The pill has always been a woman's problem, and that's not about to change

Originally, I was planning to write a blog post titled: It’s time to woman up and take the pill. I was going to talk about the fact that a new male contraceptive pill has been in the works for the last few years and last year it finally got to its trial stage. All seemed well at the beginning until men started to drop out of the trial. And why was that? Because of the side effects. Side effects which included, headaches, weight gain, moodiness and nausea and increased risks of blood clots. Now this is the point where all the women reading this should be confused… these are the exact same side effects we have to endure and yet there are millions of women who deal with the side effects and risks every single day.

I was then going to go on a bit of a rant about how unfair it is that we have to put up with these side effects for years while those men couldn’t even last a year. Maybe then I would have raged a bit about how it takes two to make a baby and it shouldn’t just be women who have to take all these extra precautions, I mean we already have to pay for tampons and pads every month something which we have no choice in.

Later on I was speaking to my dad about my idea when he said something that hit me hard.
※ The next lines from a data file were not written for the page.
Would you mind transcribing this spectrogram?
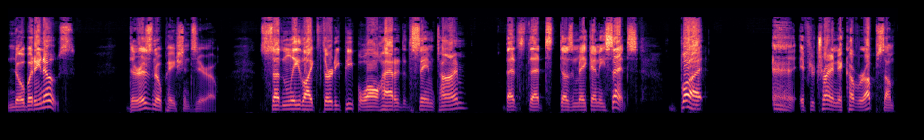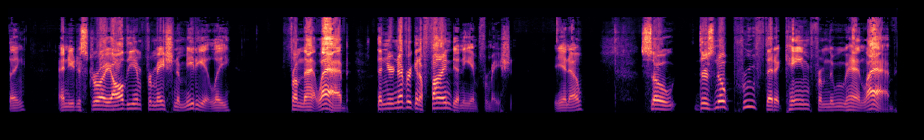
Nobody knows. There is no patient zero. Suddenly, like 30 people all had it at the same time. That's that doesn't make any sense. But if you're trying to cover up something and you destroy all the information immediately from that lab, then you're never going to find any information, you know? So there's no proof that it came from the Wuhan lab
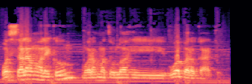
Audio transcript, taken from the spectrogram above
Wassalamualaikum warahmatullahi wabarakatuh.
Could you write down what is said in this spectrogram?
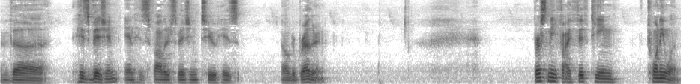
the his vision and his father's vision to his elder brethren. First Nephi 15 21.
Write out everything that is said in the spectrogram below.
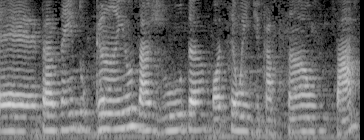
É, trazendo ganhos, ajuda, pode ser uma indicação, tá?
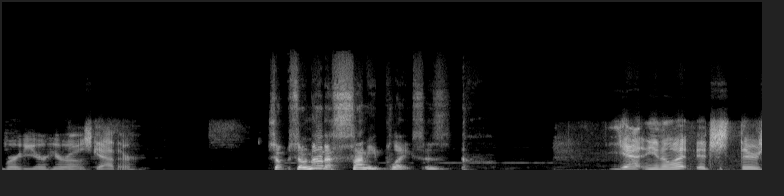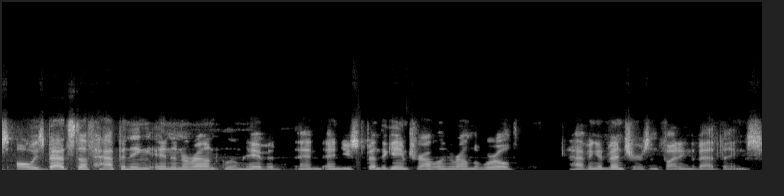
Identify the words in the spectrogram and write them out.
where your heroes gather. So so not a sunny place is. Yeah, you know what? It's there's always bad stuff happening in and around Gloomhaven, and and you spend the game traveling around the world, having adventures and fighting the bad things.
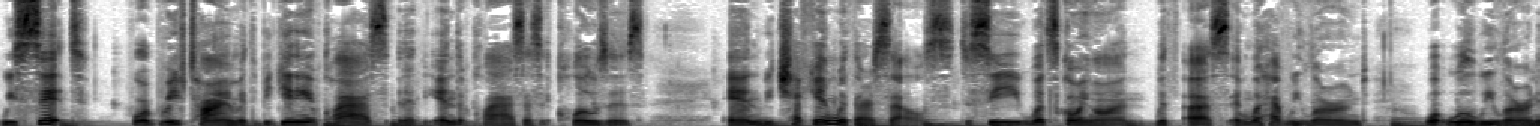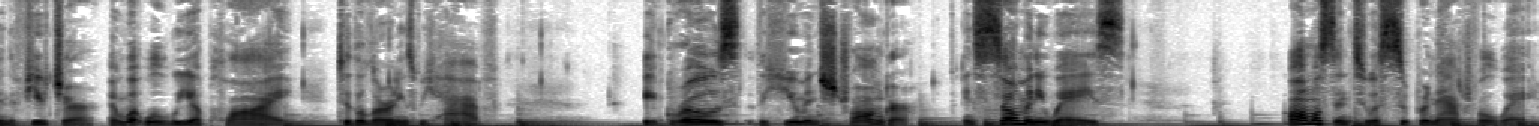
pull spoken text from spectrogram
we sit for a brief time at the beginning of class and at the end of class as it closes and we check in with ourselves to see what's going on with us and what have we learned what will we learn in the future and what will we apply to the learnings we have it grows the human stronger in so many ways almost into a supernatural way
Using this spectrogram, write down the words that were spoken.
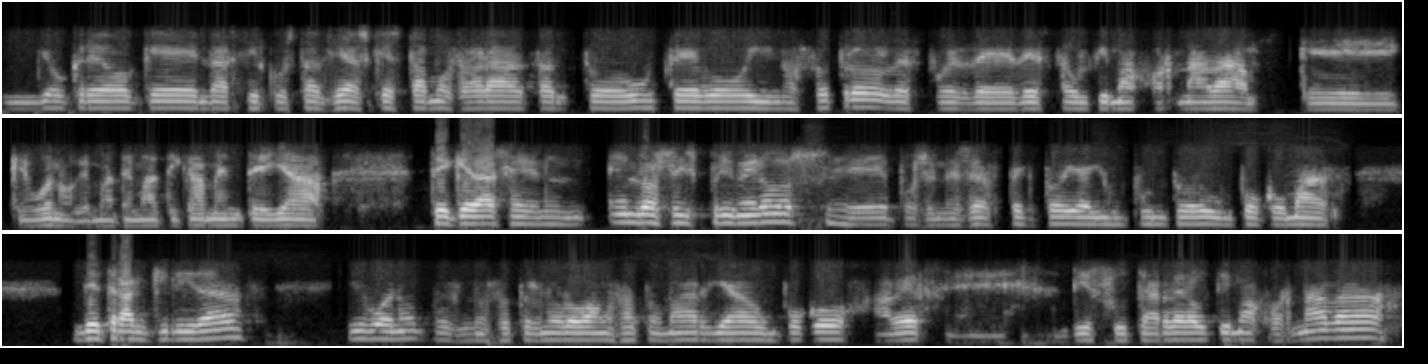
yo creo que en las circunstancias que estamos ahora, tanto Utebo y nosotros, después de, esta última jornada, que, que bueno, que matemáticamente ya te quedas en, en los seis primeros, eh, pues en ese aspecto ya hay un punto un poco más de tranquilidad y bueno, pues nosotros no lo vamos a tomar ya un poco, a ver, eh, disfrutar de la última jornada,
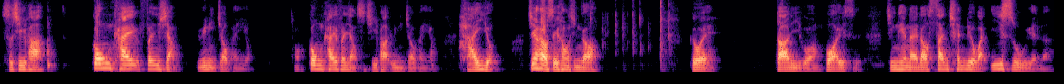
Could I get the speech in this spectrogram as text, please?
十七趴，公开分享与你交朋友哦，公开分享十七趴与你交朋友，还有今天还有谁创新高？各位，大力光不好意思，今天来到三千六百一十五元了。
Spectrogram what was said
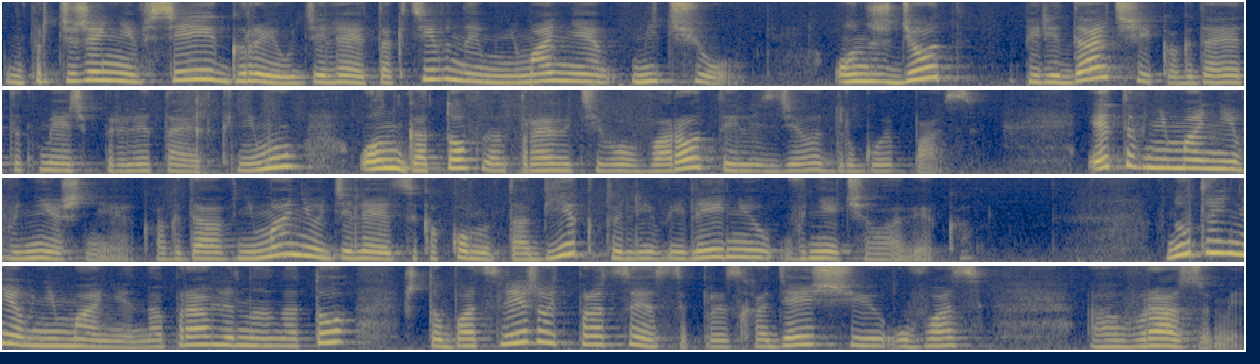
на протяжении всей игры уделяет активное внимание мячу. Он ждет передачи, когда этот мяч прилетает к нему, он готов отправить его в ворота или сделать другой пас. Это внимание внешнее, когда внимание уделяется какому-то объекту или явлению вне человека. Внутреннее внимание направлено на то, чтобы отслеживать процессы, происходящие у вас э, в разуме,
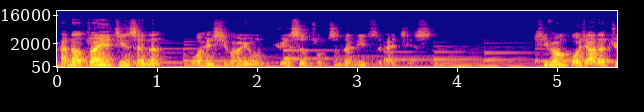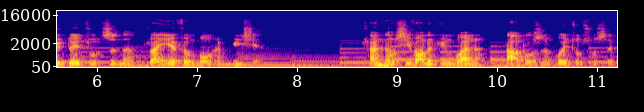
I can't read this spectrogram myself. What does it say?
谈到专业精神呢，我很喜欢用军事组织的例子来解释。西方国家的军队组织呢，专业分工很明显，传统西方的军官呢，大多是贵族出身。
He said to me: “Emma, men taking a contraceptive pill is something that would probably only happen in an ideal world, because the fact is they are not the ones who have to worry about getting pregnant, they have a lot less to lose then women do if they get pregnant.”

That sounds really harsh but it’s true, at the end of the day men don’t have to worry about getting pregnant, they may worry about getting a girl pregnant but they will never be the ones who have to pee on a stick to find out. And again this might sound harsh, but a man will never be as affected or have to give up as much as a woman would if a pregnancy occurred.

The facts are that a woman will first of all have to decide what will happen to the baby, whether that is abortion or carrying it to full term. If she decides to abort the child, she alone will go through the trauma of the abortion and while the father of the baby may be devastated about the abortion he will never have to go through the physical pain and trauma of the procedure.

If the woman decides to carry the child to full term she will have to deal with morning sickness, aches and pains everywhere, swollen feet, weight gain, stretch marks not to mention having a doctor inspect the lower half of you naked body about once a month. Then there is that tiny little task of actually giving birth, an excruciatingly painful experience which can last anywhere from 3 to 48 hours (Oh please tell me getting kicked in the balls equals the same amount of pain…please I dare you)

After all of the physical aspects of pregnancy, there are also social aspects to consider. When I woman is pregnant she is less likely to be hired because of the fact that she will need to take maternity leave. Then once the baby has been born and gets sick, the mother will have to take off work to look after the child (In this sense I am speaking generally, I know some fathers take on this responsibility as well but it is most commonly seen as the mothers’ job to look after the sick child.) Here’s another generalisation, but picking up the children from school or day care is also most commonly the mothers’ role which means that many working mothers become part time employees.

Look I’m not saying that no one should have children because having children, according to my dad, is the single greatest achievement of his life and as he says ‘you do not know utterly true love until you have held your child in your arms.’

The point I’m trying to make is that I can stomp my feet and shake my head all I want at how unfair it is that I have to take the extra precaution of birth control when men don’t but that will never change the fact that men don’t get pregnant. And although, the idea of everyone regardless of their gender taking birth control is appealing, it could only ever happen in an ideal world… and let’s face it we live in a world that is any but ideal. 

Comments

Well written! I'd just like to make a comment about the 'roles' of mothers. Sharing responsiblity of looking after a child equally is not the same as having to biologically carry the child and give birth. Yes, it does take two to make a baby, and if the father doesn't own up to his responsbiltiies regardless whether the pregnancy was a mistake or deliberate then that's his loss. Men like to shout about 'mens rights' and 'fathers rights' but its true - women carry out all of the labour, and yes, they are the ones who naturally should have the only say over their pregnancy and the birth, and their bodies! :-)

By Sabah Mariam Jalal